MATERIAL FOR THE TASK below:

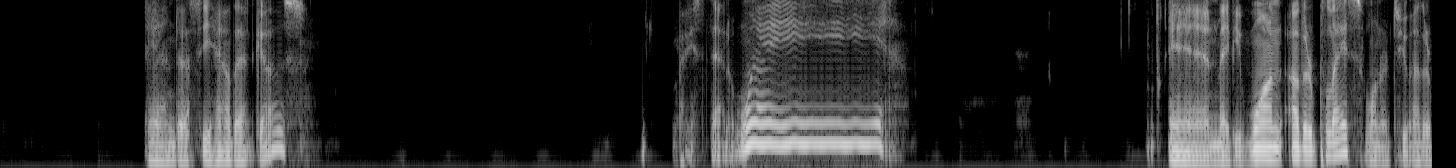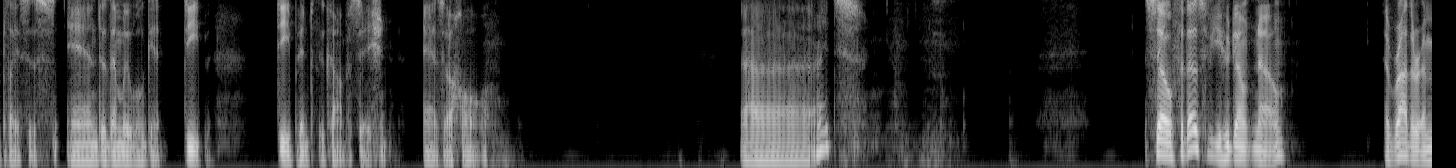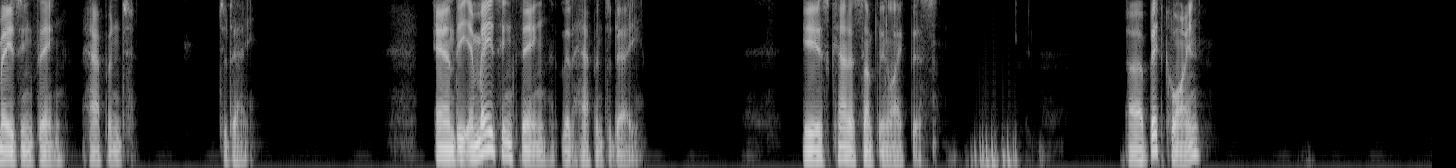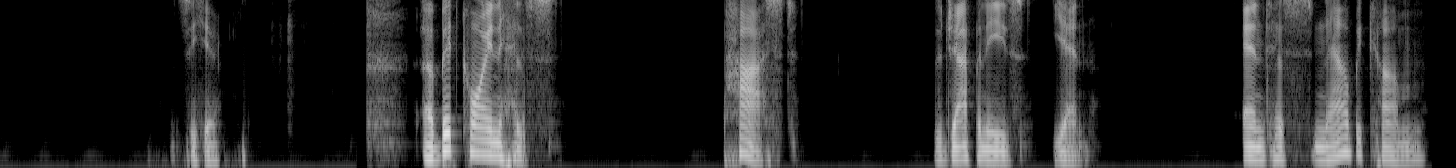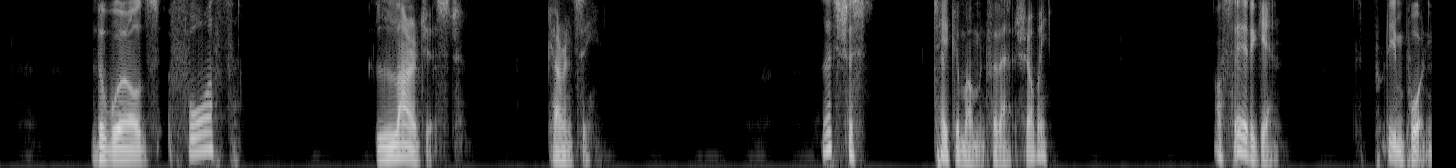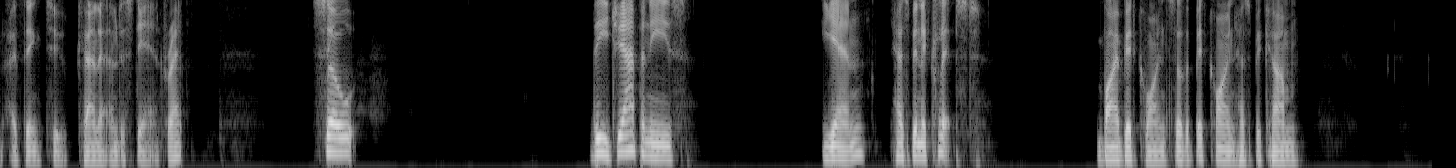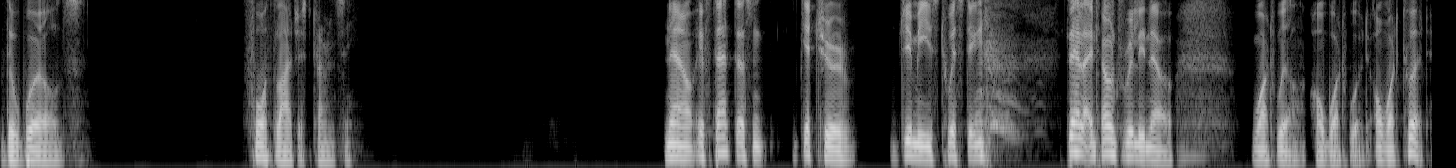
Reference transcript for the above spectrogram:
and uh, see how that goes. Paste that away and maybe one other place, one or two other places, and then we will get deep, deep into the conversation as a whole. Uh, right. So, for those of you who don't know, a rather amazing thing happened today. And the amazing thing that happened today is kind of something like this uh, Bitcoin see here. Uh, Bitcoin has passed the Japanese yen and has now become the world's fourth largest currency. Let's just take a moment for that, shall we? I'll say it again. It's pretty important, I think, to kind of understand, right? So the Japanese yen has been eclipsed by Bitcoin. So the Bitcoin has become the world's fourth largest currency. Now, if that doesn't get your jimmies twisting, then I don't really know what will or what would or what could.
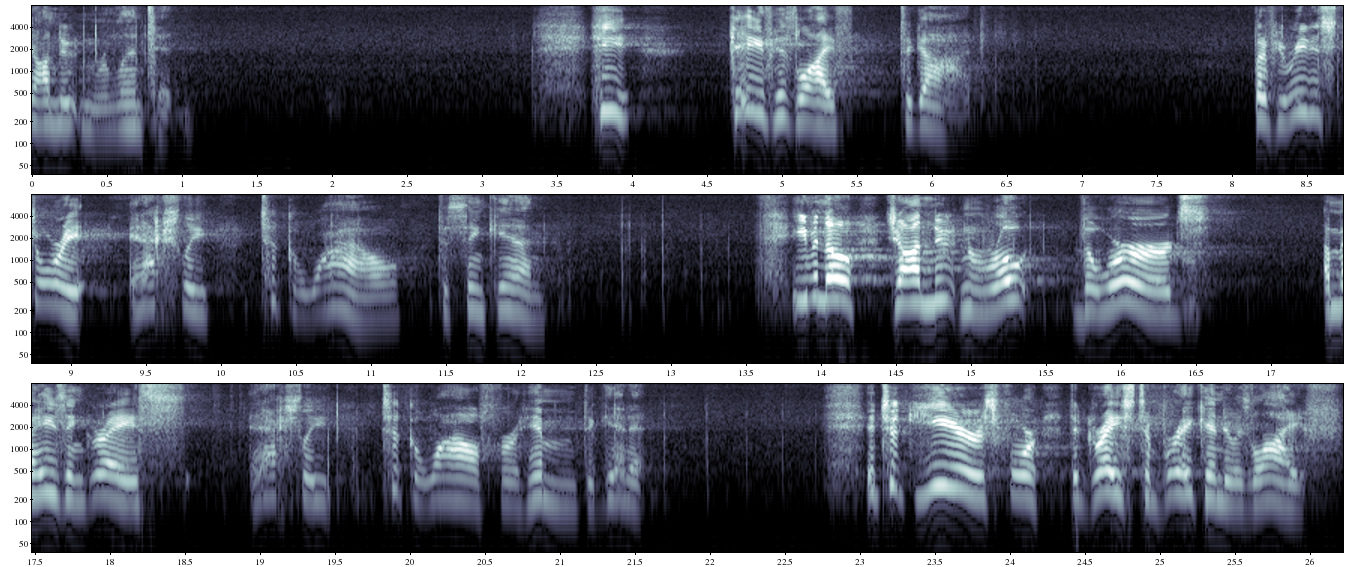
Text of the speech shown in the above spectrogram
John Newton relented. He gave his life to God. But if you read his story, it actually took a while to sink in. Even though John Newton wrote the words, Amazing Grace, it actually took a while for him to get it. It took years for the grace to break into his life.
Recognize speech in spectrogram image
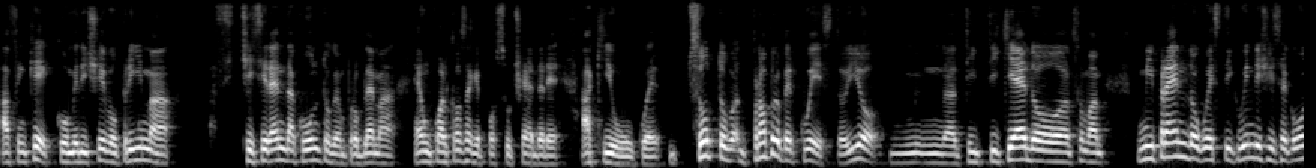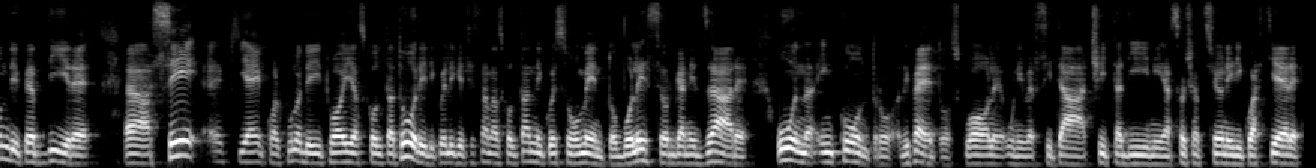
affinché, come dicevo prima, ci si renda conto che è un problema, è un qualcosa che può succedere a chiunque. Sotto, proprio per questo io mh, mm, ti, ti, chiedo, insomma, mi prendo questi 15 secondi per dire uh, se eh, chi è qualcuno dei tuoi ascoltatori, di quelli che ci stanno ascoltando in questo momento, volesse organizzare un incontro, ripeto, scuole, università, cittadini, associazioni di quartiere,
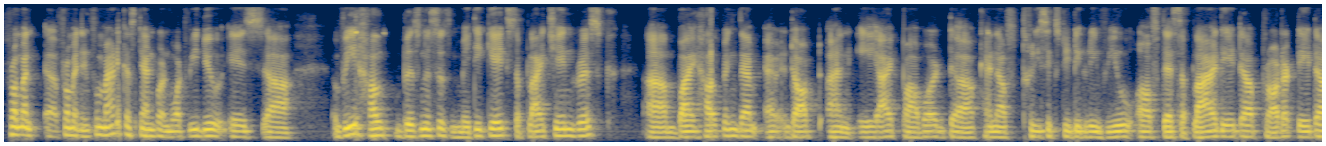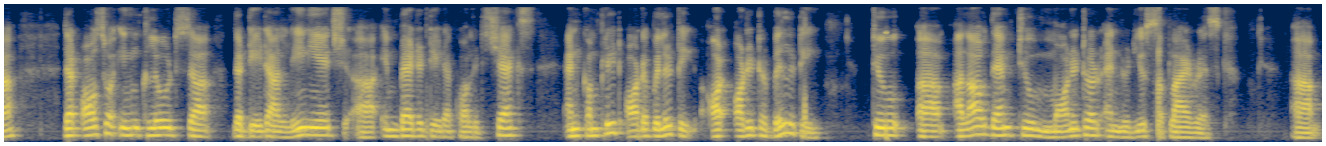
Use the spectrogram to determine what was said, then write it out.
from an uh, from an Informatica standpoint, what we do is we help businesses mitigate supply chain risk um, by helping them adopt an AI-powered uh, kind of 360-degree view of their supplier data, product data. That also includes uh, the data lineage, uh, embedded data quality checks, and complete auditability, or auditability to allow them to monitor and reduce supply risk. Um,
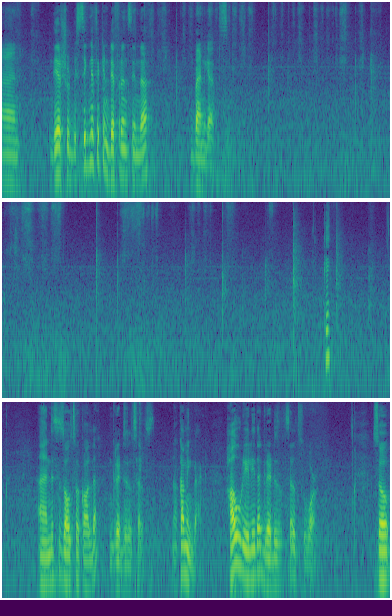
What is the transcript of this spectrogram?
And there should be significant difference in the band gaps. Okay. And this is also called the Grätzel cells. Now, coming back, how really the Grätzel cells work? So,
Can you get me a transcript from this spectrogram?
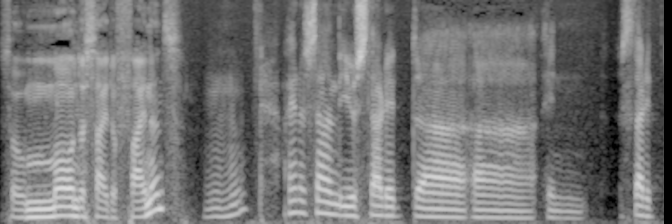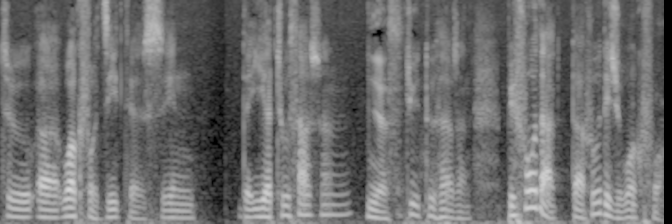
So more on the side of finance. Mm -hmm. I understand you started uh, uh, in started to uh, work for Zetes in the year 2000. Yes. 2000. Before that, uh, who did you work for?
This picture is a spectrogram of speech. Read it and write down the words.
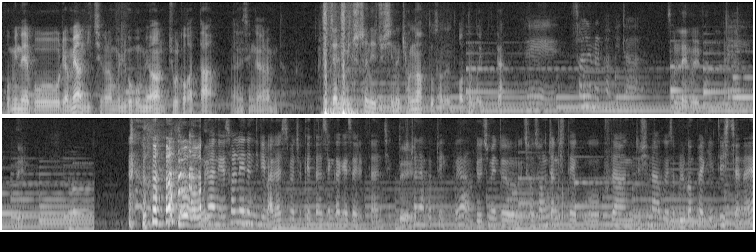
고민해 보려면 이 책을 한번 읽어보면 좋을 것 같다라는 생각을 합니다 기자님이 추천해 주시는 경영학 도서는 어떤 거입니까? 네, 설렘을 팝니다. 설렘을 팝니다. 네. 뭐올 한해 설레는 일이 많았으면 좋겠다는 생각에서 일단 책 네. 추천한 것도 있고요. 요즘에도 저성장 시대고 불황도 심하고 해서 물건 팔기 힘드시잖아요.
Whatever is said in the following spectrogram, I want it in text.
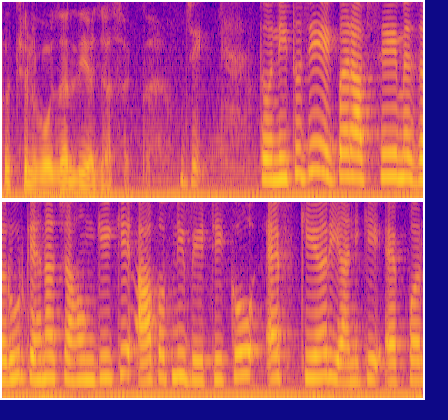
तो चिलगोज़ा लिया जा सकता है। जी। तो नीतू जी, एक बार आपसे मैं ज़रूर कहना चाहूँगी कि आप अपनी बेटी को एफ़ केयर यानी कि एफ़ फॉर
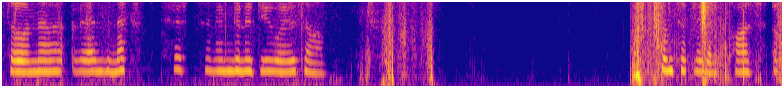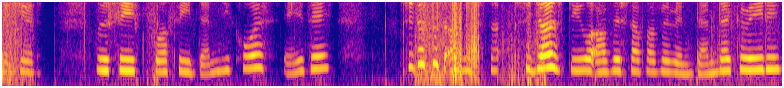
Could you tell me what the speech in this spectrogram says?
So now, then the next person I'm gonna do is um. One second, I gotta pause. Okay, here. Lucy Fluffy Dendicore, AJ. She does this other stuff. She does do other stuff other than den decorating.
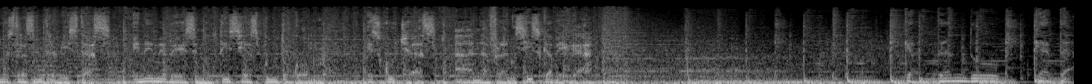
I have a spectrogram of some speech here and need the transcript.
nuestras entrevistas en mbsnoticias.com. Escuchas a Ana Francisca Vega. Cantando Qatar.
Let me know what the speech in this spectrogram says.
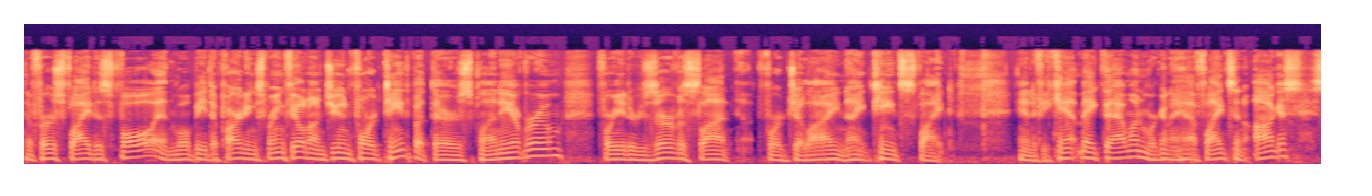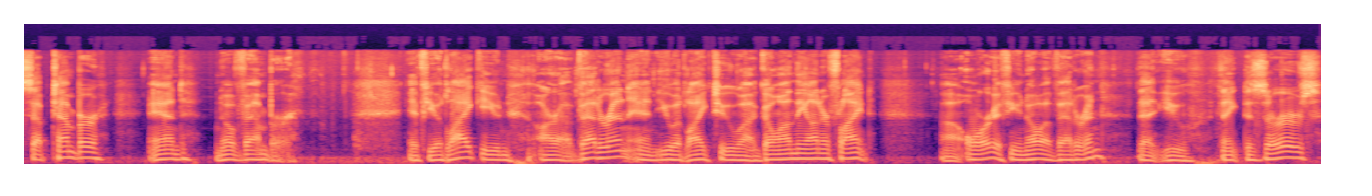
The first flight is full and we'll be departing Springfield on June 14th, but there's plenty of room for you to reserve a slot for July 19th's flight. And if you can't make that one, we're going to have flights in August, September, and November. If you'd like, you are a veteran and you would like to uh, go on the honor flight, uh, or if you know a veteran that you think deserves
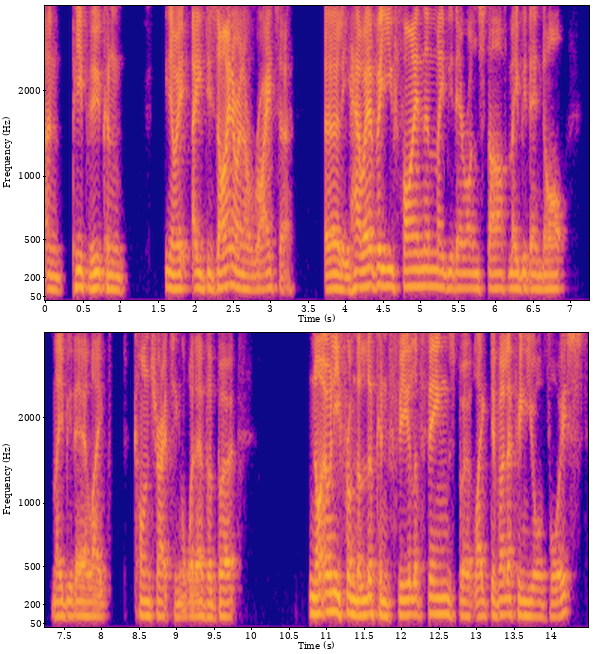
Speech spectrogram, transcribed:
and people who can, you know, a, a designer and a writer early. However you find them, maybe they're on staff, maybe they're not, maybe they're like contracting or whatever. But not only from the look and feel of things, but like developing your voice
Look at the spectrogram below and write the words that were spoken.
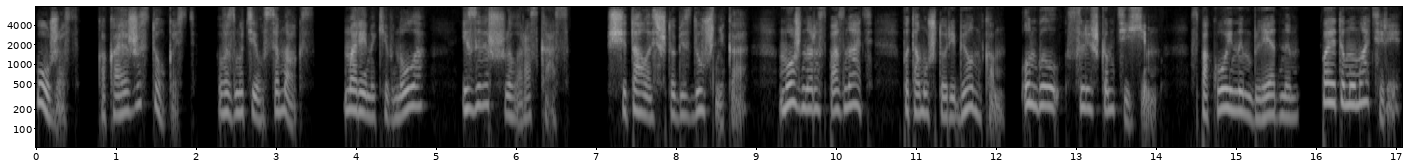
Ужас! Какая жестокость! Возмутился Макс. Марина кивнула и завершила рассказ. Считалось, что бездушника можно распознать, потому что ребенком он был слишком тихим, спокойным, бледным, поэтому матери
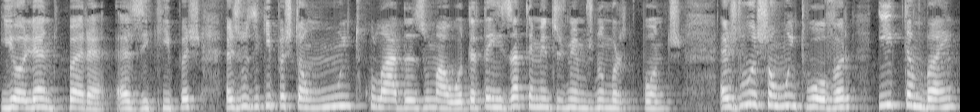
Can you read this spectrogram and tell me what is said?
e olhando para as equipas, as duas equipas estão muito coladas uma à outra, têm exatamente os mesmos números de pontos, as duas são muito over e também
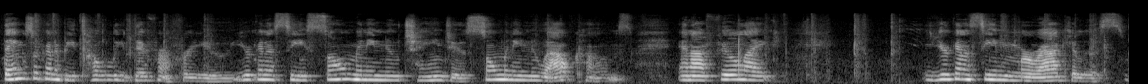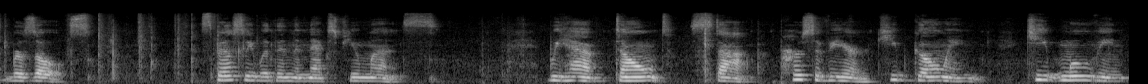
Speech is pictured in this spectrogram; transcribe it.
Things are going to be totally different for you. You're going to see so many new changes, so many new outcomes. And I feel like you're going to see miraculous results, especially within the next few months. We have don't stop, persevere, keep going, Keep moving.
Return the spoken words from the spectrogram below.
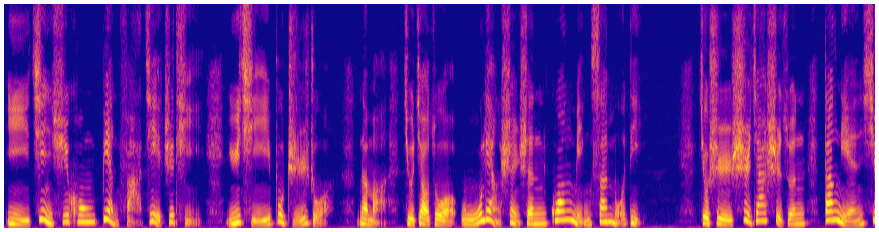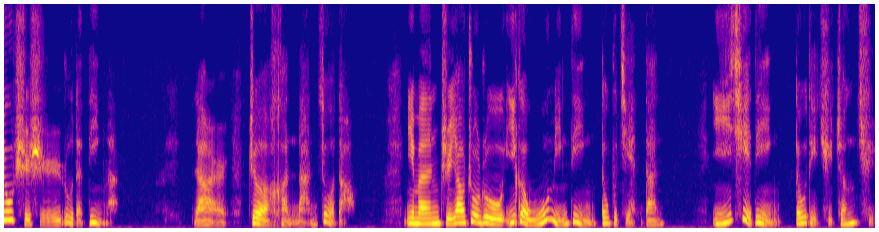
以尽虚空变法界之体，于其不执着，那么就叫做无量甚深光明三摩地，就是释迦世尊当年修持时入的定了。然而这很难做到，你们只要注入一个无名定都不简单，一切定都得去争取。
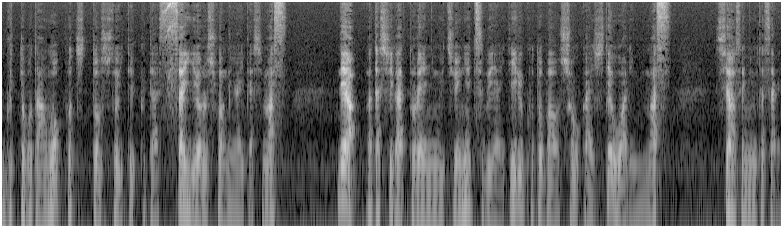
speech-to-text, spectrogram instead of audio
グッドボタンをポチッと押しておいてください。よろしくお願いいたします。では、私がトレーニング中につぶやいている言葉を紹介して終わります。幸せに満たされ、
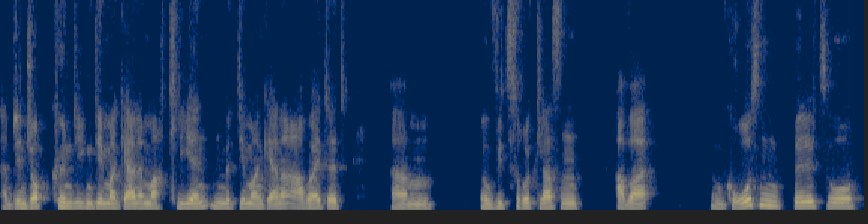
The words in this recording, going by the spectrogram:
ähm, den Job kündigen, den man gerne macht, Klienten, mit denen man gerne arbeitet, ähm, irgendwie zurücklassen. Aber im großen Bild so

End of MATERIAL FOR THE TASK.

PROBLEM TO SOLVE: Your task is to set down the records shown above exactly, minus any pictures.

ANSWER SPACE:
Reference transcript for the above spectrogram:
and uh, see how that goes. Paste that away and maybe one other place, one or two other places, and then we will get deep, deep into the conversation as a whole. Uh, right. So, for those of you who don't know, a rather amazing thing happened today. And the amazing thing that happened today is kind of something like this uh, Bitcoin see here. Uh, Bitcoin has passed the Japanese yen and has now become the world's fourth largest currency. Let's just take a moment for that, shall we? I'll say it again. It's pretty important, I think, to kind of understand, right? So the Japanese yen has been eclipsed by Bitcoin. So the Bitcoin has become the world's fourth largest currency. Now, if that doesn't get your jimmies twisting, then I don't really know what will or what would or what could.
Text of the speech shown in the above spectrogram
John Newton relented. He gave his life to God. But if you read his story, it actually took a while to sink in. Even though John Newton wrote the words, Amazing Grace, it actually took a while for him to get it. It took years for the grace to break into his life.
Recognize speech in spectrogram image
affinché, come dicevo prima, ci si renda conto che è un problema, è un qualcosa che può succedere a chiunque. Sotto, proprio per questo io mh, mm, ti, ti, chiedo, insomma, mi prendo questi 15 secondi per dire uh, se eh, chi è qualcuno dei tuoi ascoltatori, di quelli che ci stanno ascoltando in questo momento, volesse organizzare un incontro, ripeto, scuole, università, cittadini, associazioni di quartiere,
Use the spectrogram to determine what was said, then write it out.
from an uh, from an Informatica standpoint, what we do is we help businesses mitigate supply chain risk um, by helping them adopt an AI-powered uh, kind of 360-degree view of their supplier data, product data. That also includes uh, the data lineage, uh, embedded data quality checks, and complete auditability, or auditability to allow them to monitor and reduce supply risk. Um,
What is the transcript of this spectrogram?
And there should be significant difference in the band gaps. Okay. And this is also called the Grätzel cells. Now, coming back, how really the Grätzel cells work? So,
Can you get me a transcript from this spectrogram?
So more on the side of finance. Mm -hmm. I understand you started uh, uh, in started to uh, work for Zetes in the year 2000. Yes. 2000. Before that, uh, who did you work for?
This picture is a spectrogram of speech. Read it and write down the words.
고민해 보려면 이 책을 한번 읽어보면 좋을 것 같다라는 생각을 합니다 기자님이 추천해 주시는 경영학 도서는 어떤 거입니까? 네, 설렘을 팝니다. 설렘을 팝니다. 네. 뭐올 한해 설레는 일이 많았으면 좋겠다는 생각에서 일단 책 네. 추천한 것도 있고요. 요즘에도 저성장 시대고 불황도 심하고 해서 물건 팔기 힘드시잖아요.
Whatever is said in the following spectrogram, I want it in text.
तो चिलगोज़ा लिया जा सकता है। जी। तो नीतू जी, एक बार आपसे मैं ज़रूर कहना चाहूँगी कि आप अपनी बेटी को एफ़ केयर यानी कि एफ़ फॉर
Could you tell me what the speech in this spectrogram says?
So now, then the next person I'm gonna do is um. One second, I gotta pause. Okay, here. Lucy Fluffy Dendicore, AJ. She does this other stuff. She does do other stuff other than den decorating.
I have a spectrogram of some speech here and need the transcript.
nuestras entrevistas en mbsnoticias.com. Escuchas a Ana Francisca Vega. Cantando Qatar.
Let me know what the speech in this spectrogram says.
The first flight is full and we'll be departing Springfield on June 14th, but there's plenty of room for you to reserve a slot for July 19th's flight. And if you can't make that one, we're going to have flights in August, September, and November. If you'd like, you are a veteran and you would like to uh, go on the honor flight, uh, or if you know a veteran that you think deserves
Speech spectrogram, transcribed:
and people who can, you know, a, a designer and a writer early. However you find them, maybe they're on staff, maybe they're not, maybe they're like contracting or whatever. But not only from the look and feel of things, but like developing your voice
Look at the spectrogram below and write the words that were spoken.
Ужас! Какая жестокость! Возмутился Макс. Марина кивнула и завершила рассказ. Считалось, что бездушника можно распознать, потому что ребенком он был слишком тихим, спокойным, бледным, поэтому матери
Can you read this spectrogram and tell me what is said?
e olhando para as equipas, as duas equipas estão muito coladas uma à outra, têm exatamente os mesmos números de pontos, as duas são muito over e também
Speech is pictured in this spectrogram; transcribe it.
Things are going to be totally different for you. You're going to see so many new changes, so many new outcomes. And I feel like you're going to see miraculous results, especially within the next few months. We have don't stop, persevere, keep going, Keep moving.
Return the spoken words from the spectrogram below.
以尽虚空变法界之体，于其不执着，那么就叫做无量甚深光明三摩地，就是释迦世尊当年修持时入的定了。然而这很难做到，你们只要注入一个无名定都不简单，一切定都得去争取。
speech-to-text, spectrogram instead of audio
グッドボタンをポチッと押しておいてください。よろしくお願いいたします。では、私がトレーニング中につぶやいている言葉を紹介して終わります。幸せに満たされ、
The words in this recording, going by the spectrogram:
ähm, den Job kündigen, den man gerne macht, Klienten, mit denen man gerne arbeitet, ähm, irgendwie zurücklassen. Aber im großen Bild so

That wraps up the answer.